Consumer Prices Unchanged in November


U.S. consumer prices were flat in November as Americans paid less for cars and gasoline, while the 12-month inflation reading fell for the second straight month, which could give the Federal Reserve more room to help a still-weak economy.

The Labor Department said on Friday the Consumer Price Index was unchanged last month. Economists had expected an increase of 0.1 percent after a drop of 0.1 percent in October.

Prices rose 3.4 percent in the 12 months through November.

That is off from the 3-year high of 3.9 percent clocked in September, and Fridays report backs the view that the spike in inflation is subsiding.

Economists and investors see inflation cooling over the coming months, which could help convince the Federal Reserve to do more to bring down the countrys 8.6 percent unemployment rate.

Earlier in the week, the Fed warned that turmoil in Europe presents a big risk to the U.S. economy, and policymakers left the door open to possible further steps to boost growth.

Fed officials are divided among those who think high unemployment and sluggish growth require more action and those who view the central banks already-aggressive efforts as borderi ng dangerously on an invitation to inflation.

Most economists have said the Feds next meeting on Jan. 24-25 would be the more likely occasion for any new moves to add to the U.S. central banks already extraordinary push to b ring down borrowing costs and help growth.

Food prices rose 0.1 percent, while gasoline fell 2.4 percent.

Outside food and energy, prices climbed 0.2 percent in November.

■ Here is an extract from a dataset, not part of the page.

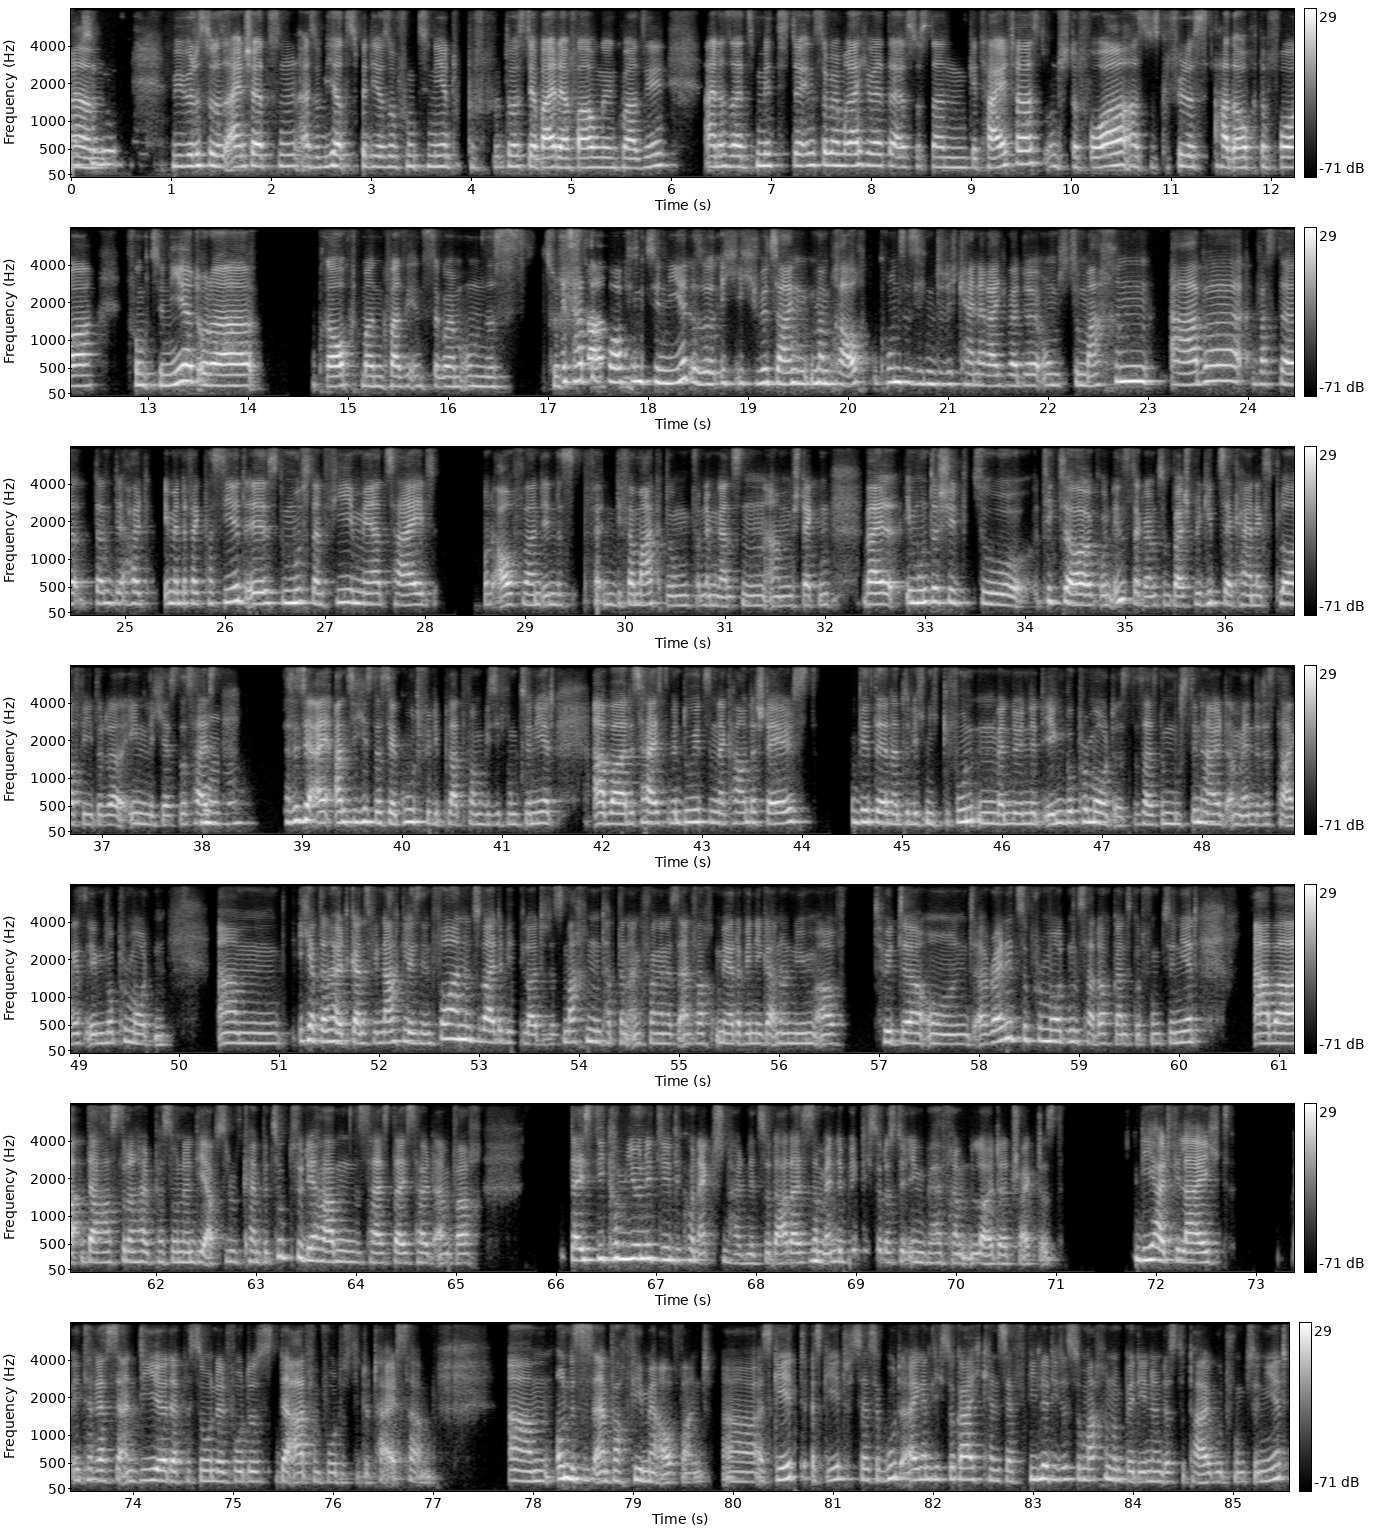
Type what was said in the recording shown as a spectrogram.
Ähm, wie würdest du das einschätzen? Also wie hat es bei dir so funktioniert? Du hast ja beide Erfahrungen quasi. Einerseits mit der Instagram-Reichweite, als du es dann geteilt hast und davor, hast du das Gefühl, es hat auch davor funktioniert oder braucht man quasi Instagram, um das zu Es hat davor funktioniert. Also ich, ich würde sagen, man braucht grundsätzlich natürlich keine Reichweite, um es zu machen. Aber was da dann halt im Endeffekt passiert ist, du musst dann viel mehr Zeit und Aufwand in, das, in die Vermarktung von dem Ganzen ähm, stecken. Weil im Unterschied zu TikTok und Instagram zum Beispiel gibt es ja kein Explore-Feed oder ähnliches. Das heißt, mhm. das ist ja an sich ist das ja gut für die Plattform, wie sie funktioniert. Aber das heißt, wenn du jetzt einen Account erstellst, wird der natürlich nicht gefunden, wenn du ihn nicht irgendwo promotest. Das heißt, du musst ihn halt am Ende des Tages irgendwo promoten. Ähm, ich habe dann halt ganz viel nachgelesen in Foren und so weiter, wie die Leute das machen und habe dann angefangen, das einfach mehr oder weniger anonym auf Twitter und äh, Reddit zu promoten. Das hat auch ganz gut funktioniert. Aber da hast du dann halt Personen, die absolut keinen Bezug zu dir haben. Das heißt, da ist halt einfach, da ist die Community, die Connection halt nicht so da. Da ist es am Ende wirklich so, dass du irgendwelche fremden Leute attractest, die halt vielleicht Interesse an dir, der Person, den Fotos, der Art von Fotos, die du teilst, haben. Ähm, und es ist einfach viel mehr Aufwand. Uh, es geht, es geht sehr, sehr gut eigentlich sogar. Ich kenne sehr viele, die das so machen und bei denen das total gut funktioniert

In a sign that could give pause to policymakers still concerned about inflation, core prices rose 2.2 percent in the 12 months through November, up from 2.1 percent in October.

The U.S. central bank has held overnight interest rates near zero since December 2008 and has bought $2.3 trillion in government and mortgage-related bonds in a further attempt to stimulate a robust recovery.